"His ability to progress is better. His footwork is better. The protection part of it is outstanding. The completion percentage part of it is good. He’s throwing the ball accurately. The extended-play part of it has been a lot of fun to see him progress through that. So there’s been a lot of areas. I’m leaving other stuff out. But I think there’s been a lot of really cool stuff that Justin has grown through this year."
That Fields has been able to make constant progress while blocking out all the talk about his NFL future speaks to who he is as a leader and how much he wants things to work in Chicago.
"To me, that's why he wears the C on his jersey," quarterbacks coach Andrew Janocko said. "You put that C on your jersey, and not just for any organization, but you wear that C for the Chicago Bears, that kind of really speaks more to it than anything I could say about it. I think that comes with the territory That comes with being the quarterback in this city, for this franchise. It's expected and that's where we go with it. I'm in awe of it every day."
Fields has taken a philosophical approach to his future since the season started.
After the Bears' Week 3 blowout loss to the Kansas City Chiefs, Fields said he was focused on looking at the "big picture" as it pertains to "life."
Following the Bears' 27-16 win over the Arizona Cardinals on Sunday, Fields took a lap around Soldier Field and talked about focusing on wins over stats.

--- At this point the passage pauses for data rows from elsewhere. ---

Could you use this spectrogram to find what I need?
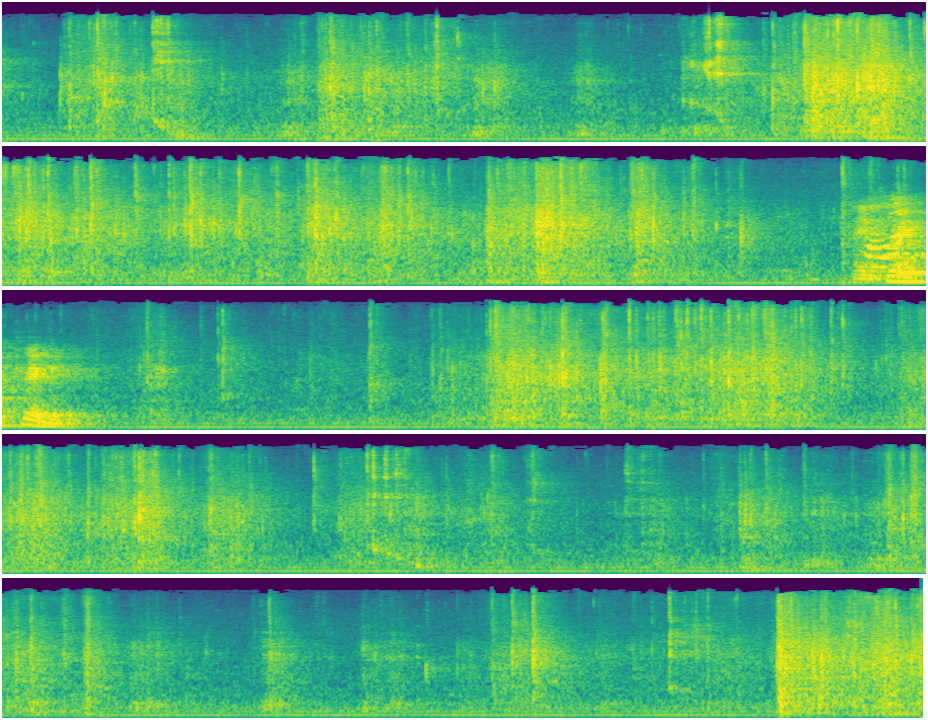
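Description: Plastic chip bags crinkle as hands reach into them.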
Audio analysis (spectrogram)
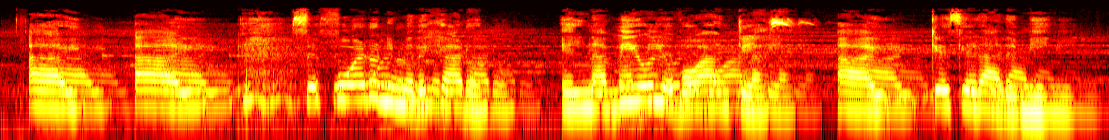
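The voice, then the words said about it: Ghostly, plaintive wailing voice. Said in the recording (Spanish): “decía con voz de ultratumba, quejándose lastimosamente”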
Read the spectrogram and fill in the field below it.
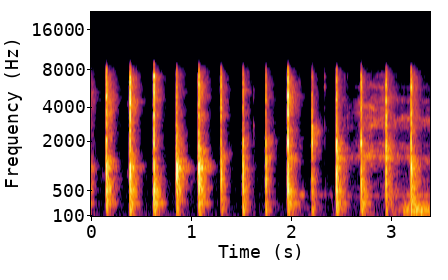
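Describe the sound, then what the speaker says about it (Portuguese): A small group claps in a home religious gathering, about fourteen sharp, evenly spaced claps in a steady rhythm, close and distinct, fading slightly toward the end. "E a Jesus, as nossas palmas."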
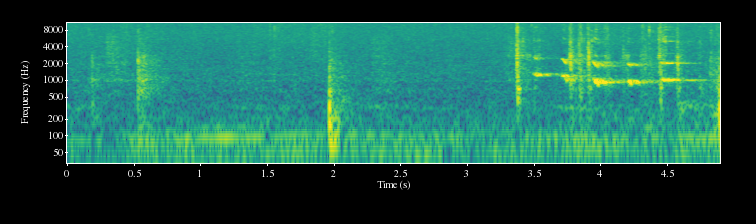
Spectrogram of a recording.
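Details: Shiba Inu puppy whimpering briefly near the end: a few soft, thin, high whining tones with a faint overtone, following several seconds of quiet indoor hum broken by scattered clicks and knocks.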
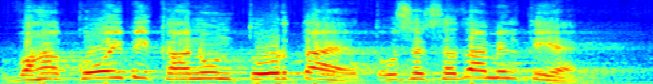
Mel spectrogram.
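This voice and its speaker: A man's voice: extremely high pitch, lively intonation, moderate pace. A man giving a motivational lecture to students, speaking emphatically and switching between Hindi-Urdu and English. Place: large hall with audience. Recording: reverberant hall.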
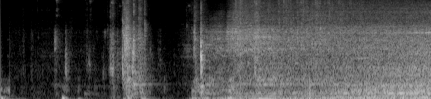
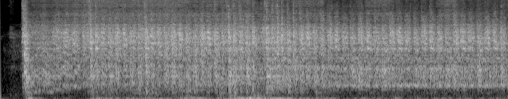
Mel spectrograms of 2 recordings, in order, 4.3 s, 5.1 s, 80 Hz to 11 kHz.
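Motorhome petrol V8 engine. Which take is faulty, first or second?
second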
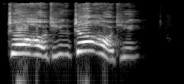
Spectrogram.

It feels like Fields understands that his NFL future likely will continue outside of Chicago. The Bears likely will own the No. 1 pick via the Carolina Panthers. Despite the clear growth he has shown this season, it's unlikely to be enough to sway general manager Ryan Poles from selecting either Caleb Williams or Drake Maye.
The cruelty of the NFL world has broken many young quarterbacks, especially those whose fates are out of their hands.
But Fields has shielded himself from it. Hard work, determination, faith, and a big-picture outlook have kept him clipping ahead, undeterred and undaunted by the unknown ahead.
"I mean, life isn’t fair," Fields said. "So me personally, I’m just focused on what I can control, and the rest is in God’s hands. Wherever, if I’m here next year, if I’m not, football doesn’t define who I am as a person. My happiness will still be in the same place, will still be in God. And really, just football-wise, life stuff in general, I think my faith in God, my hope in God, is just so much more than anything that can be thrown at me on this earth.
"Yeah, I mean, that’s why I don’t really stress over stuff like that, over stuff that I can’t control. I know that God’s got me, and I’m going to be good. I’m very blessed in the position I am in, and I think a million people would love to be in the position I am right now."
Fields will have at least two more games as the starting quarterback of the Bears.
Sunday's game against the Atlanta Falcons could be his final home game as the face of the NFL's charter franchise.
He'll soak in every minute, knowing what comes next is completely out of his control.
"Really just, I’m not taking that for granted and just taking each and every moment I have every day up here to the fullest," Fields said.